[Items from a data source]
□ □ □ □ □ □ □
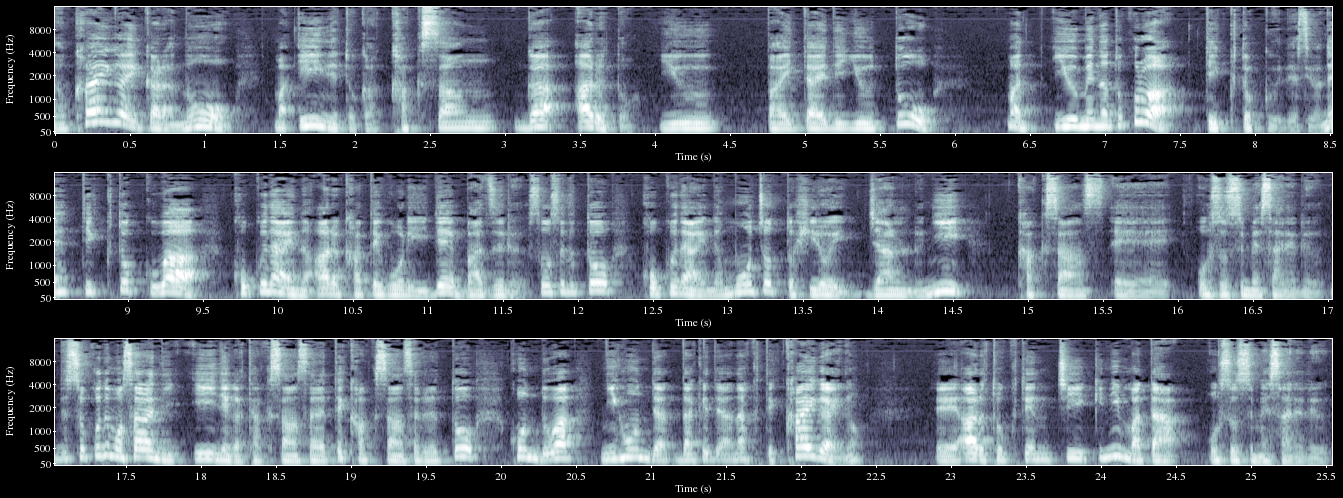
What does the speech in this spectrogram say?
の海外からの、まあ、いいねとか拡散があるという媒体で言うとまあ、有名なところは TikTok ですよね。TikTok は国内のあるカテゴリーでバズる。そうすると国内のもうちょっと広いジャンルに拡散、えー、おすすめされるでそこでもさらにいいねがたくさんされて拡散されると今度は日本だけではなくて海外の、えー、ある特定の地域にまたおすすめされる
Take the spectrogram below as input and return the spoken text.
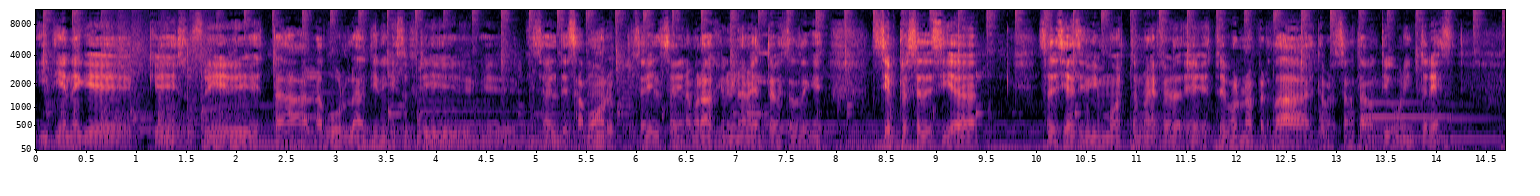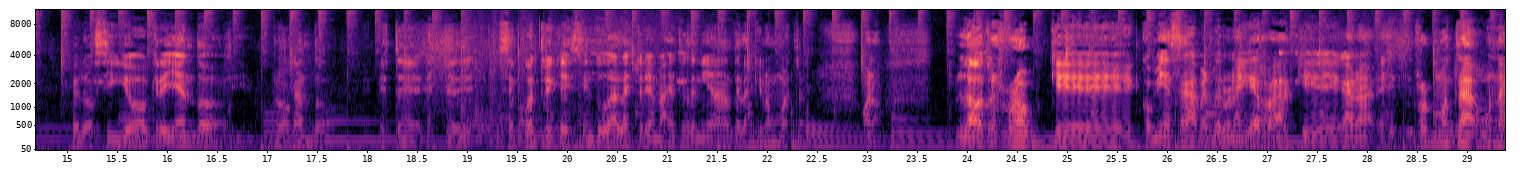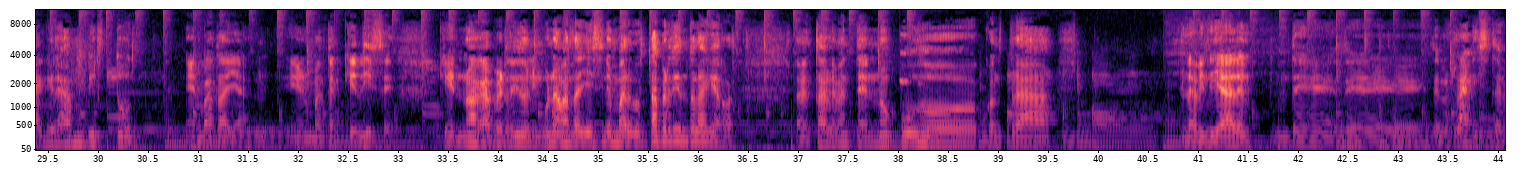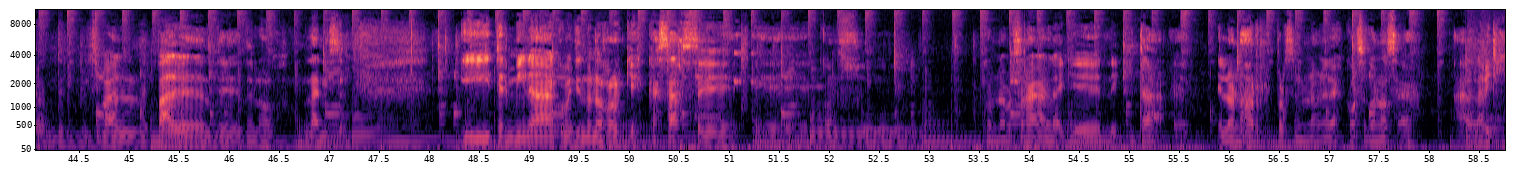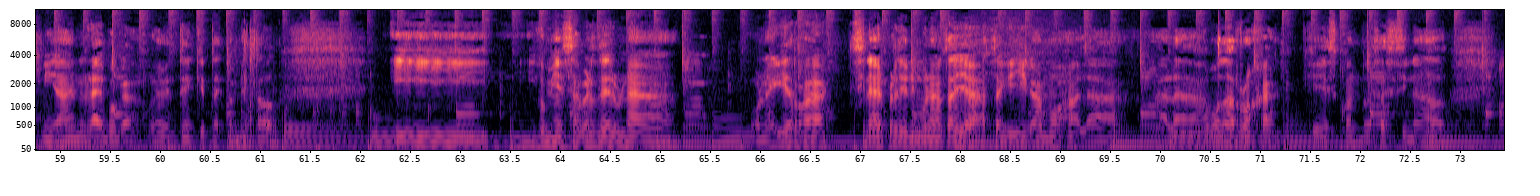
Y tiene que, sufrir esta, la burla, tiene que sufrir eh, quizás el desamor. Sea, él se había enamorado genuinamente, a pesar de que siempre se decía se decía a sí mismo: esto no es eh, este amor no es verdad, esta persona está contigo por interés pero siguió creyendo y provocando este, este desencuentro y que es sin duda la historia más entretenida de las que nos muestran. Bueno, la otra es Rob, que comienza a perder una guerra, que gana... Eh, Rob muestra una gran virtud en batalla. En el momento en que dice que no haga perdido ninguna batalla y sin embargo está perdiendo la guerra. Lamentablemente no pudo contra la habilidad del, de, de, los Lannister, del principal, del padre de, los Lannister, y termina cometiendo un error que es casarse eh, con su con una persona a la que le quita eh, el honor, por decirlo de una manera, como se conoce a, la virginidad en la época, obviamente en que está esto y, y comienza a perder una, una guerra sin haber perdido ninguna batalla hasta que llegamos a la, a la boda roja, que es cuando es asesinado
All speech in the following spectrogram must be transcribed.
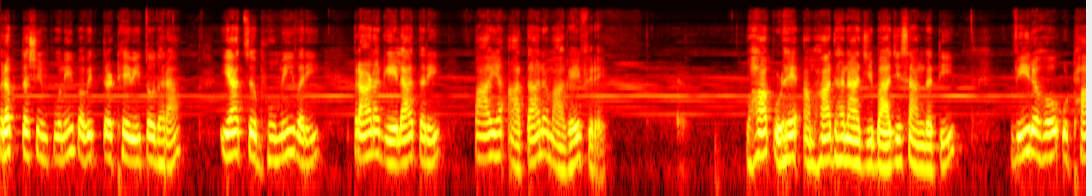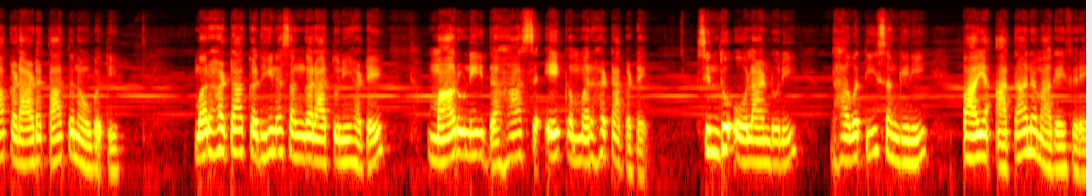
रक्त शिंपुनी पवित्र ठेवितो धरा. याच भूमीवरी प्राण गेला तरी पाय आतान मागे फिरे. व्हा पुढे अमाधनाजी धनाजी बाजी सांगती वीर हो उठा कडाडतात नौबती. मरहटा कधी न संगरातुनी हटे मारुनी दहास एक मरहटा कटे सिंधू ओलांडुनी धावती संगिनी पाय आतान मागे फिरे.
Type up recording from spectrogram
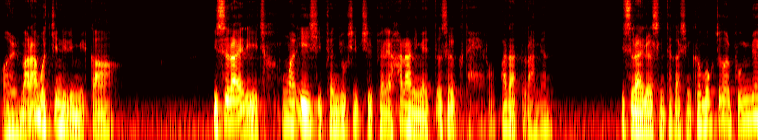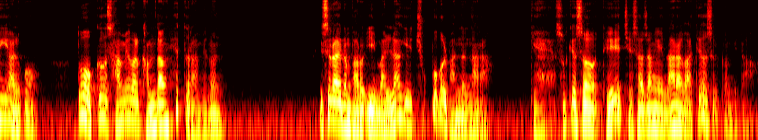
얼마나 멋진 일입니까? 이스라엘이 정말 이 시편 67편의 하나님의 뜻을 그대로 받았더라면 이스라엘을 선택하신 그 목적을 분명히 알고 또 그 사명을 감당했더라면은 이스라엘은 바로 이 말라기의 축복을 받는 나라, 계속해서 대제사장의 나라가 되었을 겁니다.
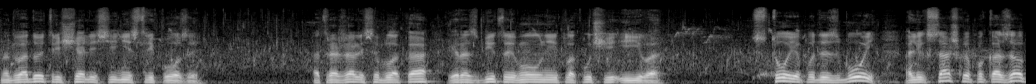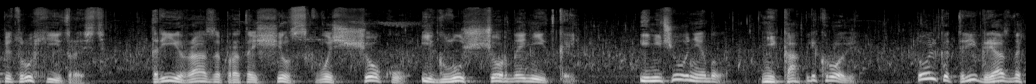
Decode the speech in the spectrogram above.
Над водой трещали синие стрекозы. Отражались облака и разбитые молнией плакучие ива. Стоя под избой, Алексашка показал Петру хитрость. Три раза протащил сквозь щеку иглу с черной ниткой. И ничего не было, ни капли крови. Только три грязных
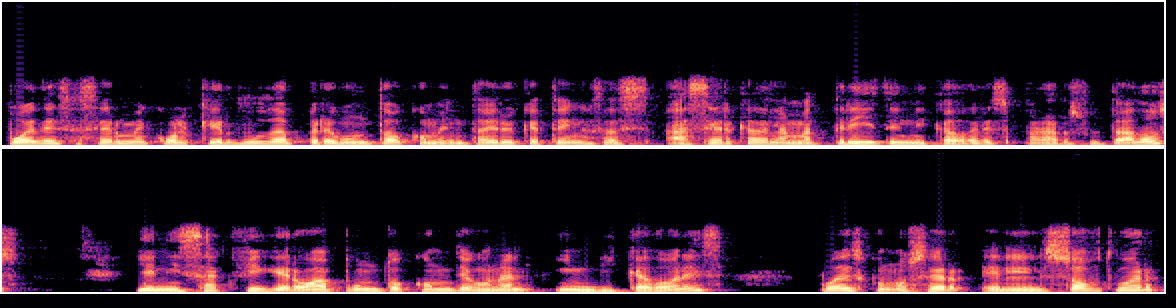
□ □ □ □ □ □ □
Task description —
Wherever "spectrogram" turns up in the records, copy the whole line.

Response —
What does the speech in this spectrogram say?
Take the spectrogram below as input and return the spoken text.
All speech in the following spectrogram must be transcribed.
Type up recording from spectrogram
Decode the speech in the spectrogram above.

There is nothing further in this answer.